▶ **Exercise aim**
Copy from the first line below down to and including the line with "Examine the spectrogram". Skip the pictures.

▶ **Data to examine**
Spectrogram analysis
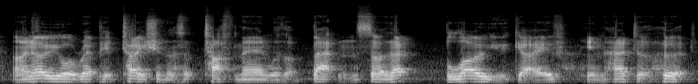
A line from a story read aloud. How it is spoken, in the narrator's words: said with a chuckle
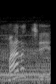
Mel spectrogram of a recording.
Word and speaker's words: Manatee: When I see the liveries when I'm in races, I think it's Manti. No, it's Manatee.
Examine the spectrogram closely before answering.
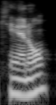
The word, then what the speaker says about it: Cannell: But hey, if we're just meeting, my name is Sean Cannell, rhymes with YouTube channel, and this is Think Media.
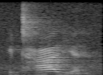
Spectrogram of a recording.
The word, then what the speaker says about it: Italian: Trọng âm rơi vào chữ A nên chúng ta sẽ nhấn mạnh chữ A. Italian.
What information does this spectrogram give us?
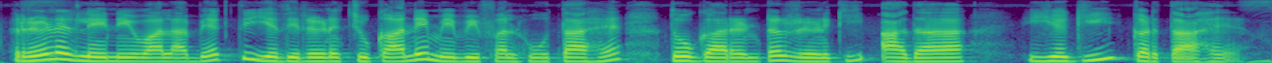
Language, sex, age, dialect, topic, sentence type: Hindi, female, 18-24, Hindustani Malvi Khadi Boli, banking, statement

▶ **Exercise result**
Spectrogram analysis
A line from a story read aloud. How it is spoken, in the narrator's words: said with a chuckle
Mel spectrogram of a recording.
Word and speaker's words: Manatee: When I see the liveries when I'm in races, I think it's Manti. No, it's Manatee.
Examine the spectrogram closely before answering.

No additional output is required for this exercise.